◆ PROBLEM REQUIREMENTS: Once the line containing "The words spoken" is found in the entries below, restate it and each following line word for word, stopping after the line containing "What is being".

□ □ □ □ □

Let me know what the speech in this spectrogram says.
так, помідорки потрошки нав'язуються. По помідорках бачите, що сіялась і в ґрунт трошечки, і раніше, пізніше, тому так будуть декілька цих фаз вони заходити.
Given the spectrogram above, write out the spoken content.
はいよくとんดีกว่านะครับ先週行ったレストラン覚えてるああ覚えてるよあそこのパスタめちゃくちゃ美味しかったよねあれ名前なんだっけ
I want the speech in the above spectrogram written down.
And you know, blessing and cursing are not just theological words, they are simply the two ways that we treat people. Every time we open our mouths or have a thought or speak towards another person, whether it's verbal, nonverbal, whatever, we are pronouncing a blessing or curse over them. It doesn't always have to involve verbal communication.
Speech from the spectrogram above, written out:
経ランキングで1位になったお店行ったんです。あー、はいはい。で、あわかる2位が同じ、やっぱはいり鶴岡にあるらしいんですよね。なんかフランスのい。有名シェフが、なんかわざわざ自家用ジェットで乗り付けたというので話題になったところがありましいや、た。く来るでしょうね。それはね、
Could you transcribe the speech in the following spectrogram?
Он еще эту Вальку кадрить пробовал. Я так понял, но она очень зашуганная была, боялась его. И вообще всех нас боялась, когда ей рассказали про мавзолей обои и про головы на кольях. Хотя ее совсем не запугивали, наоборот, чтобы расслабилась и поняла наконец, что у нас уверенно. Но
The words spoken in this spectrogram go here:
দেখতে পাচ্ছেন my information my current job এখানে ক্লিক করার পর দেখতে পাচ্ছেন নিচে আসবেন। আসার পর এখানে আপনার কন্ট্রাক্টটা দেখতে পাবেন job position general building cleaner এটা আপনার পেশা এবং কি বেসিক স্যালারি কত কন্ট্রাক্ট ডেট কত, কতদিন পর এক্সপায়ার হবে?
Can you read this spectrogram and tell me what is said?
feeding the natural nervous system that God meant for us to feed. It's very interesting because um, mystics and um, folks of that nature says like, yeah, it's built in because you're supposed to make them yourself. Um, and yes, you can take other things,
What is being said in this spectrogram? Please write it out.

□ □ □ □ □

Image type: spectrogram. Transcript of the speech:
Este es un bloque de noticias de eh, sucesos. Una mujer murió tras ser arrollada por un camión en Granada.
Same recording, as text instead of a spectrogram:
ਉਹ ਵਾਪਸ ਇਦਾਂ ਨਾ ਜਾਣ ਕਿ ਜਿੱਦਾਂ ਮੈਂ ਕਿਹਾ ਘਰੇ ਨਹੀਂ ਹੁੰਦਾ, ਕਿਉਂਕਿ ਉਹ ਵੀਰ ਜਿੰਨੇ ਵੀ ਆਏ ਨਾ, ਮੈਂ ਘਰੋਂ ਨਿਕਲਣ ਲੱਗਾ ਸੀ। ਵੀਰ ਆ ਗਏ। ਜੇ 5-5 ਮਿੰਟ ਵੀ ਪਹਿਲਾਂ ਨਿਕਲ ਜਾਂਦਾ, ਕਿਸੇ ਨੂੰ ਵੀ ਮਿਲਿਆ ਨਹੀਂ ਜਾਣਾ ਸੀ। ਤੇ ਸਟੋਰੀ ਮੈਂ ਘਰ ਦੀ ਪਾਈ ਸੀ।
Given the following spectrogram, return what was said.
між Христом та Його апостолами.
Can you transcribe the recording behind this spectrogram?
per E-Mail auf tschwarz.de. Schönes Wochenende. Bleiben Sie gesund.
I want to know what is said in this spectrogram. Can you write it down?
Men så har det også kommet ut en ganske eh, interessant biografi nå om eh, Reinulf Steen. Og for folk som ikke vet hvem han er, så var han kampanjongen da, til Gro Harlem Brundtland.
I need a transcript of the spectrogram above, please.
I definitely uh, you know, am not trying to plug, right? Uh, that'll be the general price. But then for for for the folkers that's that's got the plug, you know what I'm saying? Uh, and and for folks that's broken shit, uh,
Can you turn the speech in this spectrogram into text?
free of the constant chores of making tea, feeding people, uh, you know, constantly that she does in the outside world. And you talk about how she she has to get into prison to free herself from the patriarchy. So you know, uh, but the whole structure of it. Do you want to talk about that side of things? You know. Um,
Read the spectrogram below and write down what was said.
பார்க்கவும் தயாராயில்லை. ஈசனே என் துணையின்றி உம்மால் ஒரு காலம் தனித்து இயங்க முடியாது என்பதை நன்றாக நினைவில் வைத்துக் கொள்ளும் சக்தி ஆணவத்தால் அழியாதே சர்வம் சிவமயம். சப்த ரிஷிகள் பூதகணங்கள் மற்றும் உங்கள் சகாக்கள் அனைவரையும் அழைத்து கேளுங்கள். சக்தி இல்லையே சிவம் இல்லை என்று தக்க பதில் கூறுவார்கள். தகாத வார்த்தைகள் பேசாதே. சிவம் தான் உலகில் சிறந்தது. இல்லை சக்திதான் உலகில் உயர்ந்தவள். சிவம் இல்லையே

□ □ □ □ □

◆ RESULT:
The words spoken in this spectrogram go here:
দেখতে পাচ্ছেন my information my current job এখানে ক্লিক করার পর দেখতে পাচ্ছেন নিচে আসবেন। আসার পর এখানে আপনার কন্ট্রাক্টটা দেখতে পাবেন job position general building cleaner এটা আপনার পেশা এবং কি বেসিক স্যালারি কত কন্ট্রাক্ট ডেট কত, কতদিন পর এক্সপায়ার হবে?
Can you read this spectrogram and tell me what is said?
feeding the natural nervous system that God meant for us to feed. It's very interesting because um, mystics and um, folks of that nature says like, yeah, it's built in because you're supposed to make them yourself. Um, and yes, you can take other things,
What is being said in this spectrogram? Please write it out.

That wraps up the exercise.